[Opening Records supplied section]

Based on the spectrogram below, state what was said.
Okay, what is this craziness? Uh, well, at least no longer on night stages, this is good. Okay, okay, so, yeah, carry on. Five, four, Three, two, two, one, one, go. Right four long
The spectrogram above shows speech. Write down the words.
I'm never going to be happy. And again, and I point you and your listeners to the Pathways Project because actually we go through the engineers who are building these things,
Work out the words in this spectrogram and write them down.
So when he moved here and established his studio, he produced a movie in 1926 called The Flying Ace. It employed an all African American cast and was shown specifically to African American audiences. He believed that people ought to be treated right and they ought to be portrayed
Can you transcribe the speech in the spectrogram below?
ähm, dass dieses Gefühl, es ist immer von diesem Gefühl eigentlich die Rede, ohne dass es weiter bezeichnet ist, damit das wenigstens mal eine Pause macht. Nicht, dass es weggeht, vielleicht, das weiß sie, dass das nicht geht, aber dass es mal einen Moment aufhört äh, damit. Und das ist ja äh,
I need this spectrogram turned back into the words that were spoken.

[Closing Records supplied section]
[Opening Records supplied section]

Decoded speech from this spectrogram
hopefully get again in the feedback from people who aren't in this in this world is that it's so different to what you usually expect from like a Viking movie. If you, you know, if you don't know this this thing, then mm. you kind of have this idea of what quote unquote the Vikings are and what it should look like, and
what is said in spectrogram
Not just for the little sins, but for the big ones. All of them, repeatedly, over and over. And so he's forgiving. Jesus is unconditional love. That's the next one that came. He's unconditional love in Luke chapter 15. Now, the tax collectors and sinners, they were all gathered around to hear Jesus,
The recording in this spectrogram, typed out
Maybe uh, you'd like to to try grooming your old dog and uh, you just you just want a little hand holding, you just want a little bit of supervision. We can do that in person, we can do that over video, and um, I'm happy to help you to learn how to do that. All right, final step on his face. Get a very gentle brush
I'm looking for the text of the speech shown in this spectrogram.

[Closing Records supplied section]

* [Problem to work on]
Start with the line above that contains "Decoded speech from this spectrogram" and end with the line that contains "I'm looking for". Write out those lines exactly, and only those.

* [Answer]
Decoded speech from this spectrogram
hopefully get again in the feedback from people who aren't in this in this world is that it's so different to what you usually expect from like a Viking movie. If you, you know, if you don't know this this thing, then mm. you kind of have this idea of what quote unquote the Vikings are and what it should look like, and
what is said in spectrogram
Not just for the little sins, but for the big ones. All of them, repeatedly, over and over. And so he's forgiving. Jesus is unconditional love. That's the next one that came. He's unconditional love in Luke chapter 15. Now, the tax collectors and sinners, they were all gathered around to hear Jesus,
The recording in this spectrogram, typed out
Maybe uh, you'd like to to try grooming your old dog and uh, you just you just want a little hand holding, you just want a little bit of supervision. We can do that in person, we can do that over video, and um, I'm happy to help you to learn how to do that. All right, final step on his face. Get a very gentle brush
I'm looking for the text of the speech shown in this spectrogram.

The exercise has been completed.